- What the task asks
Everything in the entries except the pictures should be repeated exactly.
(Information given)
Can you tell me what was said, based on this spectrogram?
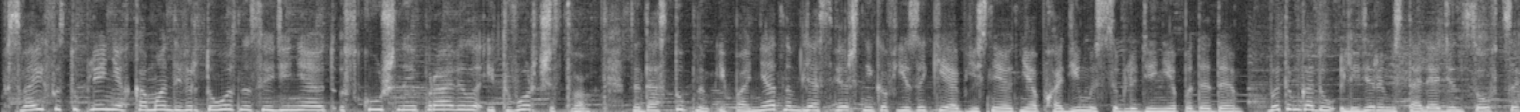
В своих выступлениях команды виртуозно соединяют скучные правила и творчество. На доступном и понятном для сверстников языке объясняют необходимость соблюдения ПДД. В этом году лидерами стали одинцовцы,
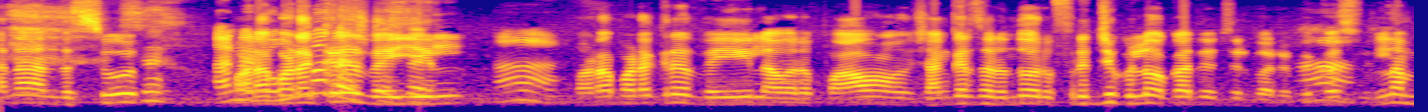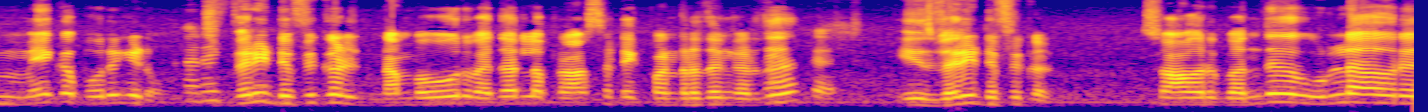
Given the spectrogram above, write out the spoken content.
ஆனா அந்த சூ படபடக்கிற. வெயில் படபடக்கிற வெயில் அவர் பாவம் சங்கர் சார் வந்து ஒரு ஃப்ரிட்ஜுக்குள்ள உட்காந்து வச்சிருப்பாரு. பிகாஸ் இல்ல மேக்கப் உருகிடும். வெரி டிஃபிகல்ட் நம்ம ஊர் வெதர்ல ப்ராஸ்தட்டிக் பண்றதுங்கிறது. இஸ் வெரி டிஃபிகல்ட் ஸோ அவருக்கு வந்து உள்ள அவரு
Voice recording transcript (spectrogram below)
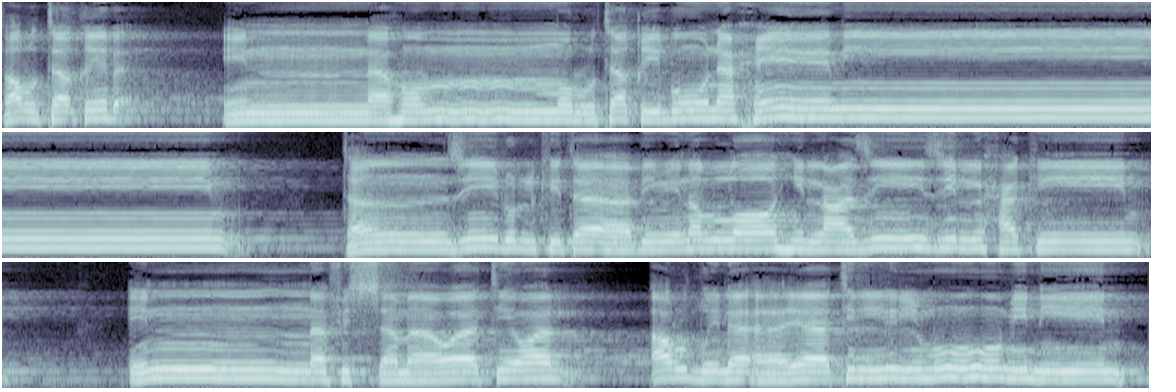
فارتقب. إنهم مرتقبون حميم. تنزيل الكتاب من الله العزيز الحكيم. إن في السماوات والأرض لآيات للمؤمنين.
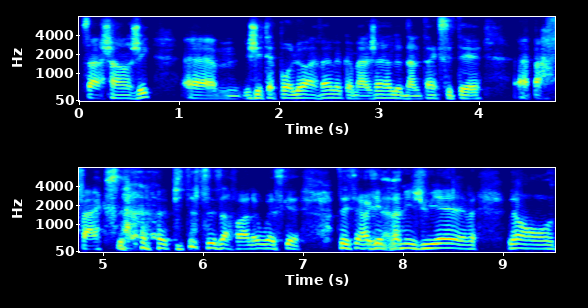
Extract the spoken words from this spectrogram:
ça a changé. Euh, J'étais pas là avant là, comme agent là, dans le temps que c'était par fax, puis toutes ces affaires-là où est-ce que c'est le 1er juillet, là, on,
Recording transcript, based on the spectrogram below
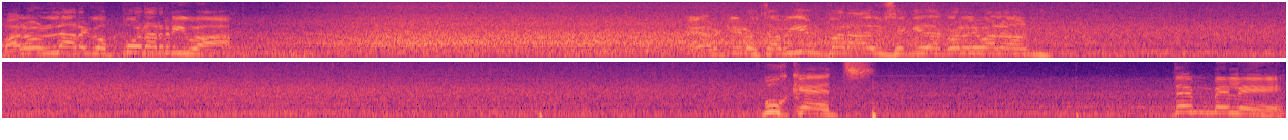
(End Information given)
- Problem solution
Can you tell me what was said, based on this spectrogram?
В своих выступлениях команды виртуозно соединяют скучные правила и творчество. На доступном и понятном для сверстников языке объясняют необходимость соблюдения ПДД. В этом году лидерами стали одинцовцы,
Given the spectrogram above, write out the spoken content.
ஆனா அந்த சூ படபடக்கிற. வெயில் படபடக்கிற வெயில் அவர் பாவம் சங்கர் சார் வந்து ஒரு ஃப்ரிட்ஜுக்குள்ள உட்காந்து வச்சிருப்பாரு. பிகாஸ் இல்ல மேக்கப் உருகிடும். வெரி டிஃபிகல்ட் நம்ம ஊர் வெதர்ல ப்ராஸ்தட்டிக் பண்றதுங்கிறது. இஸ் வெரி டிஃபிகல்ட் ஸோ அவருக்கு வந்து உள்ள அவரு
Voice recording transcript (spectrogram below)
فارتقب. إنهم مرتقبون حميم. تنزيل الكتاب من الله العزيز الحكيم. إن في السماوات والأرض لآيات للمؤمنين.
Extract the spoken words from this spectrogram:
ça a changé. Euh, J'étais pas là avant là, comme agent là, dans le temps que c'était par fax, puis toutes ces affaires-là où est-ce que c'est le 1er juillet, là, on,
Recording transcript, based on the spectrogram below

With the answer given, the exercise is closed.